January 17, 2014

About two years ago I needed to get a copy of Adobe InDesign for layout of my marching band arranging book, which is finally almost done! We looked at the prices for that and for Photoshop, and even though I could still sort of qualify for the education discount, it was pretty pricey. Then we looked at the Adobe Create Cloud service. The price per year was about the same as for buying two apps as standalones, and since it would update them and I had access to the entire Adobe suite, it looked like a pretty good buy. The educational discount ran out and it’s $ 50 a month now, but I’ve found I try (and use) apps that I never would have because I wouldn’t want to spend the money on something I might use occasionally.

The latest one I’ve worked with is Adobe Muse, which is a little WYSIWYG web page development tool. It’s easier than using DreamWeaver, especially if  you don’t need a lot of bells and whistles on your web pages. It uses an interface that looks a lot like InDesign, so I was good there. It’s sort of like a hybrid of those two bigger programs.

Muse isn’t available as a standalone, which is too bad. (Although you can do a monthly charge for it, separately, for $ 15 a month.) I’ve not had to do web page design for a couple of years, and using it is a lot easier than getting myself up to speed on the new version of DreamWeaver just to do a few simple pages.

The other advantage to the Creative Cloud service is that it keeps watching for updates and asks you when you want to update. At first the updater was somewhat buggy, but it seems pretty stable now.

Adobe CC isn’t for everyone, but if you use Photoshop and one more Adobe app, it will probably be competitively priced against the standalones. I’d be interested in hearing if anyone else likes or dislikes the Creative Cloud service.


More prescient than even he would have expected

November 19, 2013

demonhauntedIt is well-known that Dr. Sagan was not religious – he described himself as agnostic, believing he had seen no proof of a supreme being. His 1995 book, The Demon Haunted World, was about using the scientific method and critical thinking instead of superstition and pseudoscience.

Admirable goals, and Carl Sagan was very articulate. His Cosmos series and book (PBS, 1980) probably did more to to help laymen understand the universe than any previous media program. (He also wrote the novel upon which the Jodie Foster film Contact was based.)

But I doubt he would have expected that his description of America in the quote above would have happened so quickly, or that we got there in the way we did. He seemed to believe the “New Age” trends he saw in the 1980s and 90s might grow, and that the much-publicized decrease in our ability to educate our students would result in an overall dumbing down of America. He himself did what he could to keep that from happening. I doubt he thought, though, that only two decades after he wrote those words we would have fallen so far and so willingly.

Hat tip to Scott Lowther and his “Up-Ship” blog for tipping me off to this one.


The SR-72! ?

November 5, 2013


According to this information from Lockheed, they have a way to combine a regular jet turbine engine with a ramjet that could power a Mach 6 aircraft.
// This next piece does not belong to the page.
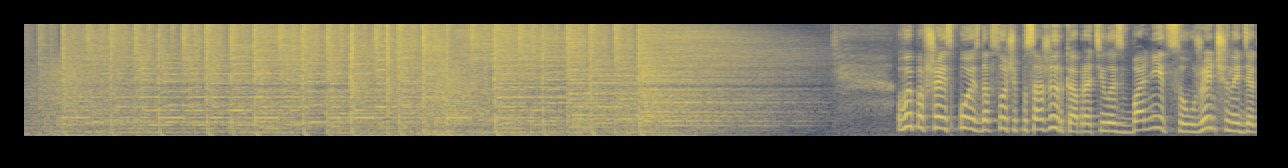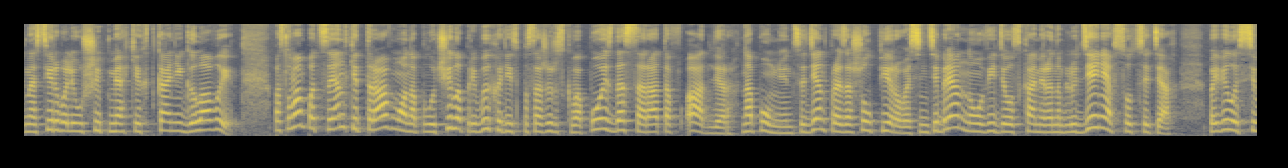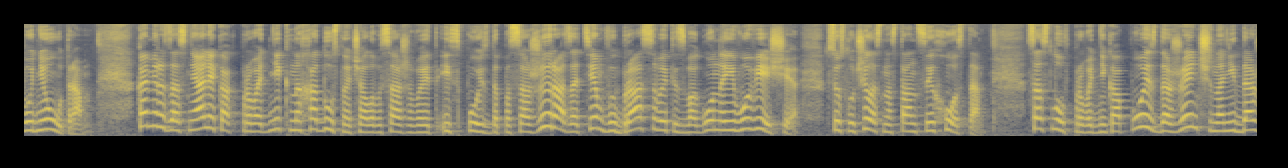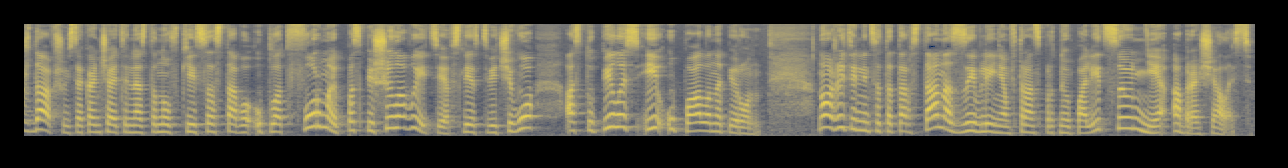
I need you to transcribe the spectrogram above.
Выпавшая из поезда в Сочи пассажирка обратилась в больницу. У женщины диагностировали ушиб мягких тканей головы. По словам пациентки, травму она получила при выходе из пассажирского поезда «Саратов-Адлер». Напомню, инцидент произошел 1 сентября, но видео с камеры наблюдения в соцсетях появилось сегодня утром. Камеры засняли, как проводник на ходу сначала высаживает из поезда пассажира, а затем выбрасывает из вагона его вещи. Все случилось на станции Хоста. Со слов проводника поезда, женщина, не дождавшись окончательной остановки из состава у платформы поспешила выйти, вследствие чего оступилась и упала на перрон. Ну а жительница Татарстана с заявлением в транспортную полицию не обращалась.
Calling it the SR-72 as a nod to the famed SR-71 reconnaissance plane the Lockheed Skunk Works built in the 1960s, this one is to be unmanned – like pretty much every military plane on the drawing boards.

I just hate it that they announced way before they bent any tin, though. The X-33 disaster of promise-oops- can’t deliver is still too fresh in my mind. (In defense of Lockheed, though, a lot of the problem with getting the X-33 demonstrator flying was political. Interference by Congress has a way of screwing up programs like that. Well, any program, really. ) Saying they may have this operational by 2030 sounds like a long way off, but the F-35 Strike Fighter has been in development really for over 12 years. They are just barely getting production aircraft out to the USAF now, seven years after the first prototype flew.

I really hope this will happen, even if just for the jumpstart hypersonic flight would get. But the generation that built the U-2, the SR-71 and even the stealth fighter are pretty much retired or passed on. (Kelly Johnson, the legendary leader at the Skunk Works, died in 1990.)

If anyone can do it I figure Lockheed will. But why announce it so early?